Bus. Strat. Env. (2012)
Published online in Wiley Online Library
( DOI: 10.1002/bse.1739

Environmental and Social Policy and Earning Persistence
Lassaad Ben Mahjoub1* and Halioui Khamoussi2


IHEC, University of Sfax, Tunisia
CEMIS, University of Nizwa, Oman

In recent years, the effect of disclosure on environmental and social information has been
the subject of much research in an Anglo-Saxon context. The European field, and especially
the French companies, have not been sufficiently discussed.
In this paper, we investigate the relationship between social and environmental disclosure
and earning persistence (as a proxy of earning quality). We use the content analysis method
with annual reports as a measure of social and environmental disclosure; the empirical
validation is applied to the companies listed in the SBF 250 French stock market index
over the 2005–2010 period. To measure earning persistence we opt for a regression of a
time-series model on panel data. The findings show that French companies are characterized by a high level of social and environmental reporting; this situation may affect positively
the quality of earnings such as more persistent earnings. This means that companies with a
higher level of social and environmental commitment are more likely to take benefits and to
communicate more persistent earnings and be desirable to investors.

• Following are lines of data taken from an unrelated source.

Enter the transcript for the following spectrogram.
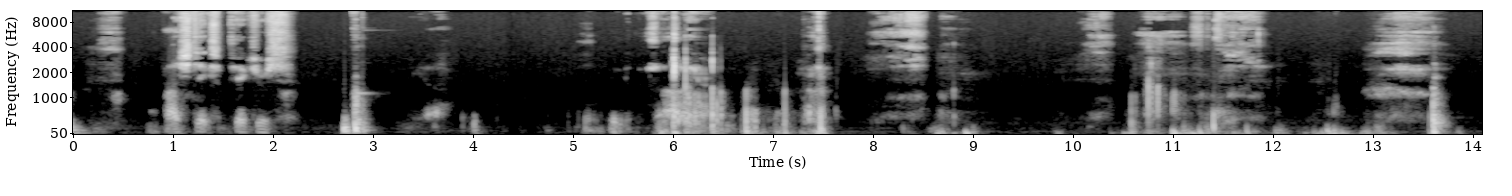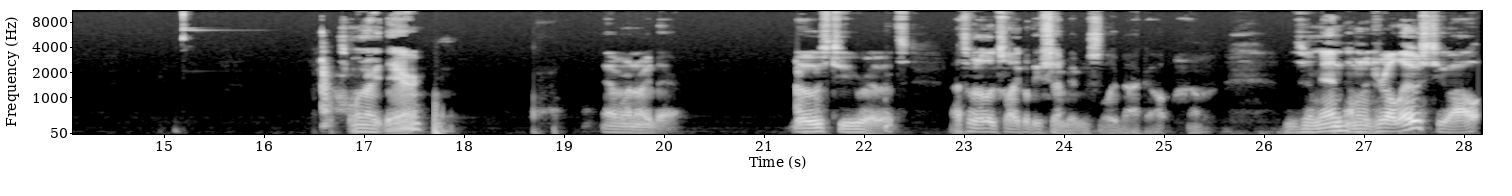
I should take some pictures. out one right there, and one right there. Those two rivets. That's what it looks like with these semi slowly back out. Zoom in. I'm going to drill those two out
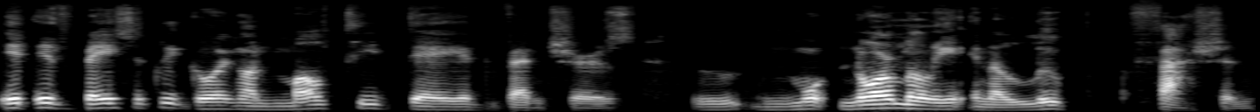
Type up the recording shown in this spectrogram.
It is basically going on multi day adventures, normally in a loop fashion.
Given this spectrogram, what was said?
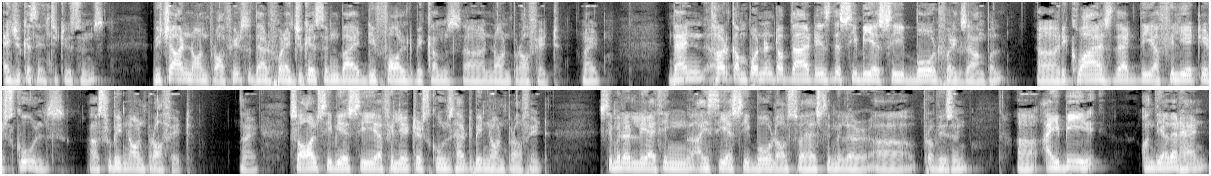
education institutions, which are non-profit. So therefore, education by default becomes uh, non-profit, right? Then third component of that is the CBSE board, for example, uh, requires that the affiliated schools uh, should be non-profit, right? So all CBSE affiliated schools have to be non-profit. Similarly, I think ICSE board also has similar uh, provision. Uh, IB, on the other hand,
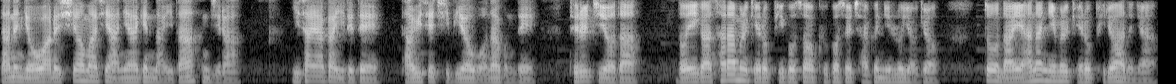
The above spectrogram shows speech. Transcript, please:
나는 여호와를 시험하지 아니하겠나이다 한지라. 이사야가 이르되 다윗의 집이여 원하건대 들을지어다 너희가 사람을 괴롭히고서 그것을 작은 일로 여겨 또 나의 하나님을 괴롭히려 하느냐?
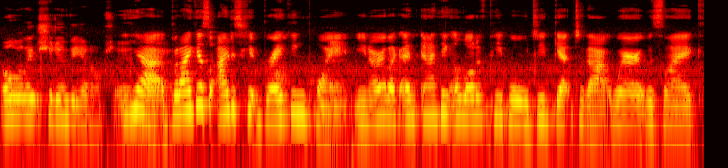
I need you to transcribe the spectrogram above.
Or it shouldn't be an option. Yeah but i guess i just hit breaking point you know? Like and, and i think a lot of people did get to that where it was like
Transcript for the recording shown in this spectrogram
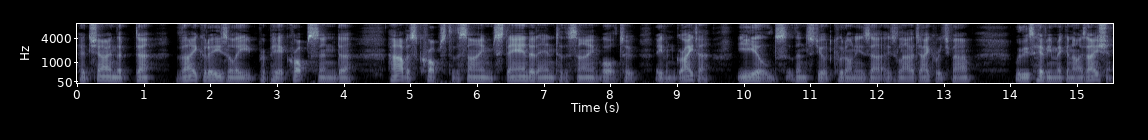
had shown that uh, they could easily prepare crops and uh, harvest crops to the same standard and to the same, or to even greater yields than Stuart could on his, uh, his large acreage farm with his heavy mechanisation.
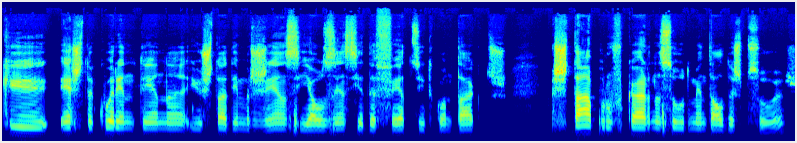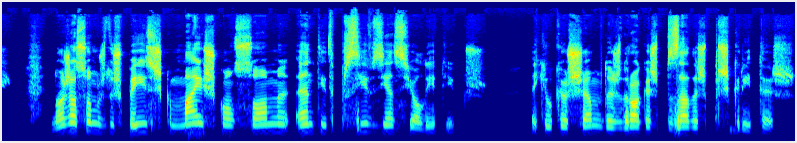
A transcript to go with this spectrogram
que esta quarentena e o estado de emergência e a ausência de afetos e de contactos está a provocar na saúde mental das pessoas? Nós já somos dos países que mais consome antidepressivos e ansiolíticos. Aquilo que eu chamo das drogas pesadas prescritas.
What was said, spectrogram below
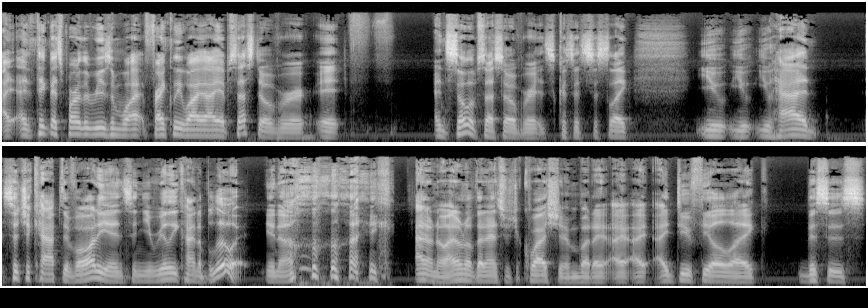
i, I think that's part of the reason why frankly why i obsessed over it and still obsess over it is because it's just like you you you had such a captive audience and you really kind of blew it you know like i don't know i don't know if that answers your question but i i i do feel like this is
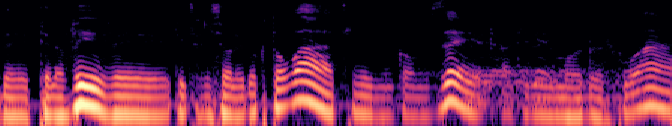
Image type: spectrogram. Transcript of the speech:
בתל אביב, והייתי צריך לנסוע לדוקטורט, ובמקום זה התחלתי ללמוד רפואה,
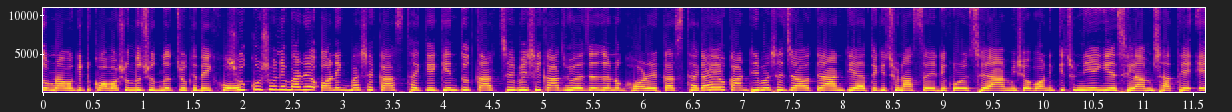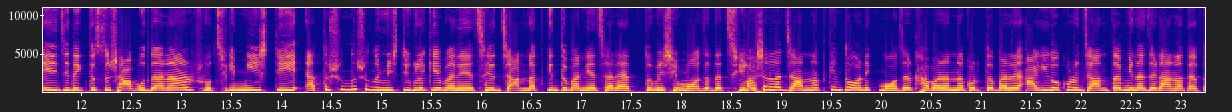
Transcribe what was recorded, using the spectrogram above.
তোমরা আমাকে একটু ক্ষমা সুন্দর সুন্দর চোখে দেখো। শুক্র শনিবারে অনেক বাসায় কাজ থাকে কিন্তু তার চেয়ে বেশি কাজ হয়ে যায় যেন ঘরের কাজ থাকে। যাই হোক আন্টির বাসায় যাওয়াতে আন্টি এত কিছু নাস্তা রেডি করেছে আমি সব অনেক কিছু নিয়ে গিয়েছিলাম। সাথে এই যে দেখতেছো সাবুদানার হচ্ছে কি মিষ্টি এত সুন্দর সুন্দর মিষ্টিগুলো কে বানিয়েছে? জান্নাত কিন্তু বানিয়েছে আর এত বেশি মজাদার ছিল। মাসাল্লাহ জান্নাত কিন্তু অনেক মজার খাবার রান্না করতে পারে। আগে কখনো জানতামই না যে রান্নাতে এত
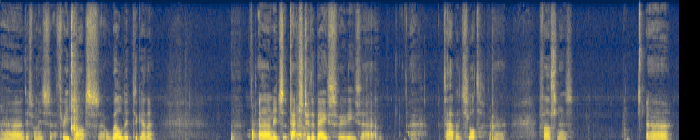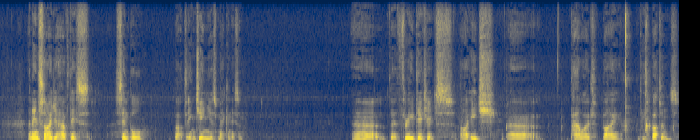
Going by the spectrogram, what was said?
Uh, this one is uh, three parts uh, welded together and it's attached to the base through these tab and slot uh, fasteners. Uh, and inside you have this simple but ingenious mechanism. Uh, the three digits are each uh, powered by these buttons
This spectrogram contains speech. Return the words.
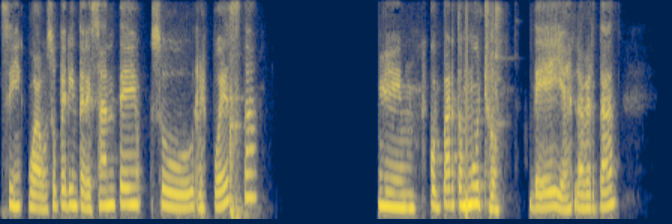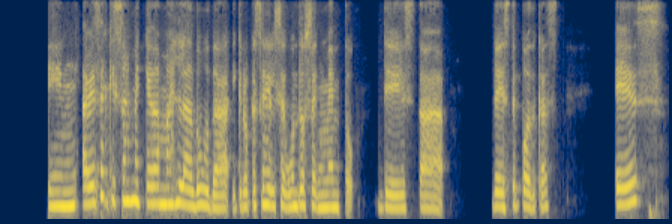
sí, wow, súper interesante su respuesta. Eh, comparto mucho de ella, la verdad. Em, a veces quizás me queda más la duda, y creo que ese es el segundo segmento de, esta, de este podcast, es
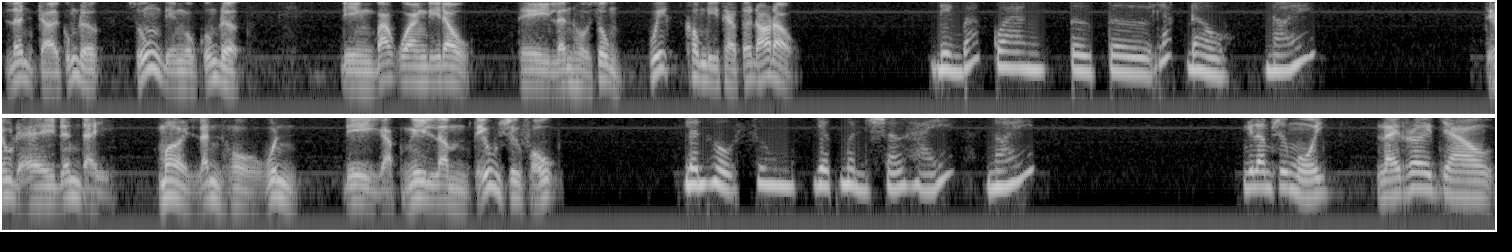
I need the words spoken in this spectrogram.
lên trời cũng được xuống địa ngục cũng được. Điền bá quan đi đâu thì lệnh hồ sung quyết không đi theo tới đó đâu. Điền bá quan từ từ lắc đầu nói. Tiểu đệ đến đây mời lệnh hồ huynh đi gặp nghi lâm tiểu sư phụ. Lệnh hồ sung giật mình sợ hãi nói. Nghi lâm sư muội lại rơi vào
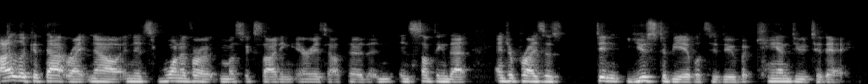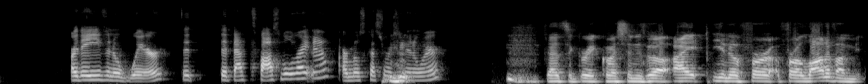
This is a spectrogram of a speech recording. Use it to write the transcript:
I look at that right now, and it's one of our most exciting areas out there, that in, in something that enterprises didn't used to be able to do, but can do today. Are they even aware that, that that's possible right now? Are most customers even aware? That's a great question as well. I, you know, for for a lot of them,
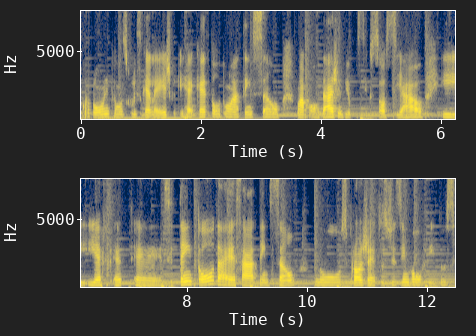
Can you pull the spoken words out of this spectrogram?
crônica musculoesquelética, que requer toda uma atenção, uma abordagem biopsicossocial, e, e é, é, é, se tem toda essa atenção nos projetos desenvolvidos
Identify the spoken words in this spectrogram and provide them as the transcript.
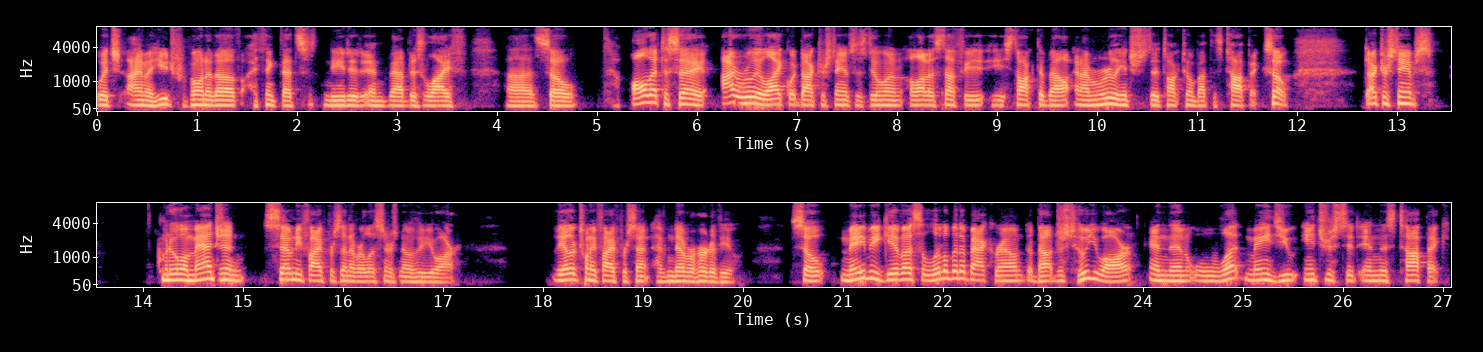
which I'm a huge proponent of. I think that's needed in Baptist life. Uh, so, all that to say, I really like what Dr. Stamps is doing. A lot of stuff he, he's talked about, and I'm really interested to talk to him about this topic. So, Dr. Stamps, I'm going to imagine 75% of our listeners know who you are. The other 25% have never heard of you. So maybe give us a little bit of background about just who you are and then what made you interested in this topic.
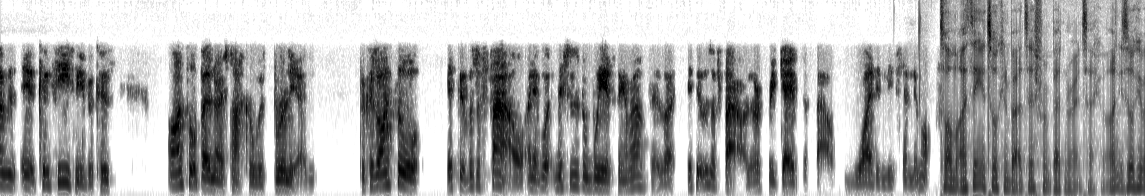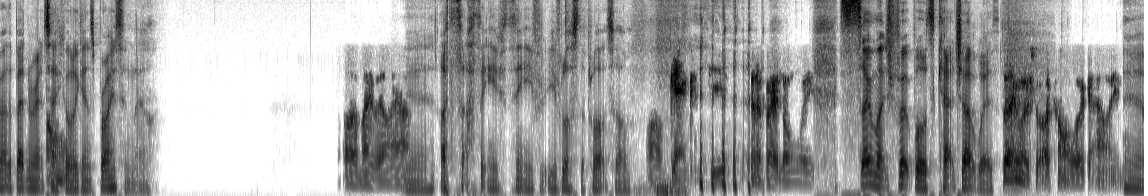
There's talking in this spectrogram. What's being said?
I was it confused me because I thought Bednarek's tackle was brilliant because I thought if it was a foul and it wa- this was the weird thing about it like if it was a foul and the referee gave the foul, why didn't he send him off? Tom, I think you're talking about a different Bednarek tackle. Aren't you talking about the Bednarek tackle Oh. against Brighton now? Oh, maybe I am. Yeah, I, th- I think you think you've you've lost the plot, Tom. Oh, I'm getting confused. it's been a very long week. So much football to catch up with. So much I can't work it out anymore. Yeah.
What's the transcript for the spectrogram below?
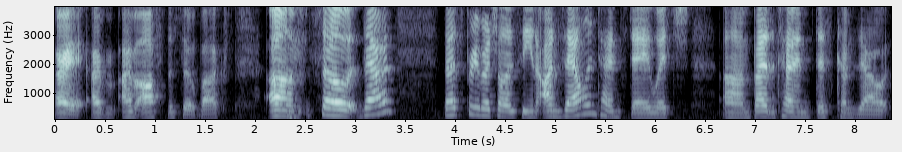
all right i'm i'm off the soapbox um so that's that's pretty much all i've seen on valentine's day which um by the time this comes out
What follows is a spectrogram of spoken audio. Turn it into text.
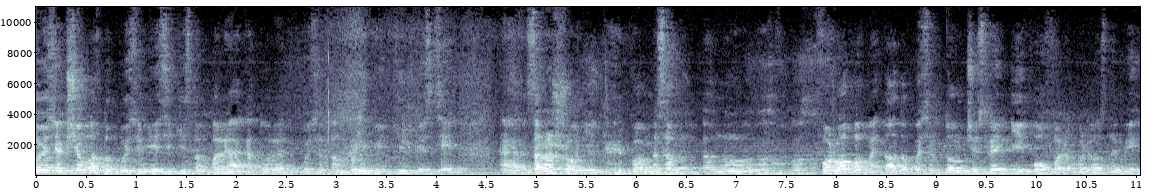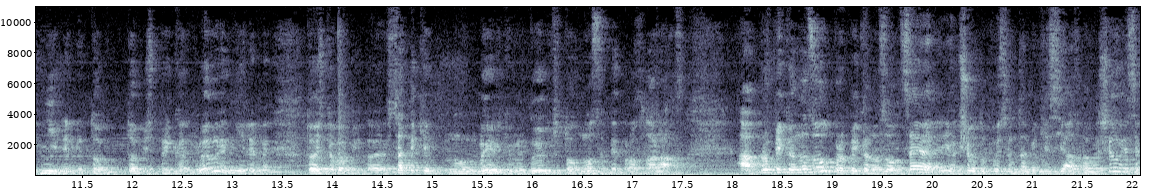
Тобто, якщо у вас, допустим, є якісь там поля, які, допустим, там великої кількості е, заражені грибковими ну, хворобами, да, допустим, в тому числі і офоліобольозними гнілями, то, тобто прикорньовими гнілями, тобто, е, все-таки ну, ми рекомендуємо то вносити прохлораз. А пропіканазол, пропіканазол це, якщо, допустим, там якісь язви лишилися,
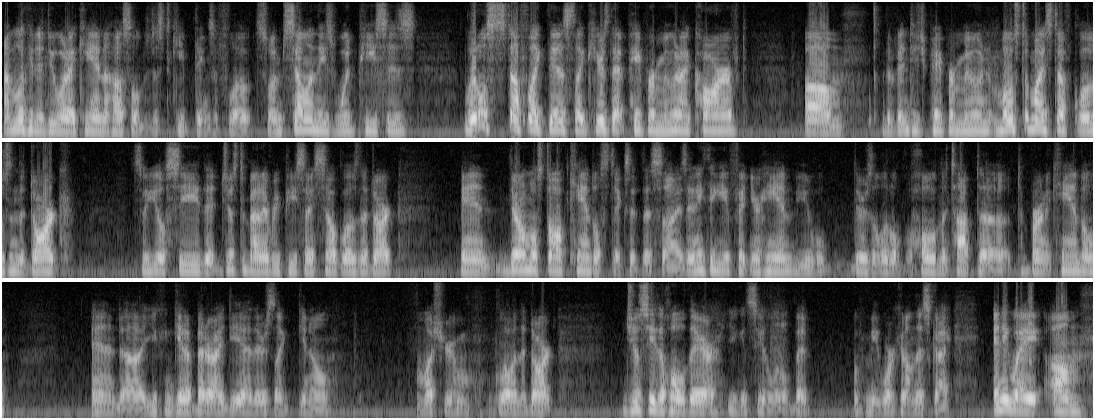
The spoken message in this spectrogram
I'm looking to do what I can to hustle to just to keep things afloat. So I'm selling these wood pieces little stuff like this like here's that paper moon I carved um, the vintage paper moon most of my stuff glows in the dark so you'll see that just about every piece I sell glows in the dark and they're almost all candlesticks at this size. Anything you fit in your hand you there's a little hole in the top to, to burn a candle. And uh, you can get a better idea. There's like you know mushroom glow in the dark. You'll see the hole there. You can see a little bit of me working on this guy. Anyway um,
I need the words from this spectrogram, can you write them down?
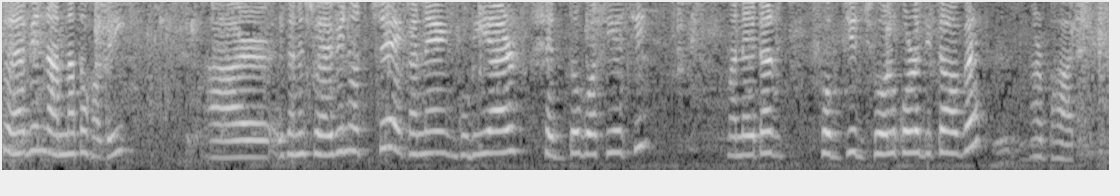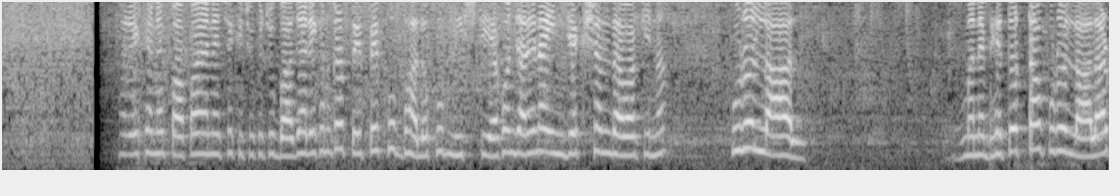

Copyright © 2012
John Wiley & Sons, Ltd and ERP Environment
Received 12 January 2012; revised 6 April 2012; accepted 17 April 2012
Keywords: environmental and social disclosure; earning persistence; content analysis; annual report, French companies




statement users often overlook it. Earning quality refers to the ability of reported earnings to reflect
the company’s true earnings, as well as the convenience of reported earnings to predict future
earnings. Earning quality also refers to the stability, persistence and lack of variability in reported
Prior literature shows that earning persistence is associated with many factors: Francis et al. (2004) talk about
innate determinants (firm age, firm size, competition, . . .) and discretionary determinants (risk aversion, ownership
dispersion, auditor quality, . . .).
The determinants cited above follow from financial motives (litigation costs, proprietary costs, disclosure costs,
transaction costs, information asymmetry, . . .). However, there are other stimuli to earning quality that are omitted
by the literature; they arise from non financial aspects such as environment and society.

*Correspondence to: Lassaad Ben Mahjoub, IHEC, Sfax, Tunisia. E-mail:
Copyright © 2012 John Wiley & Sons, Ltd and ERP Environment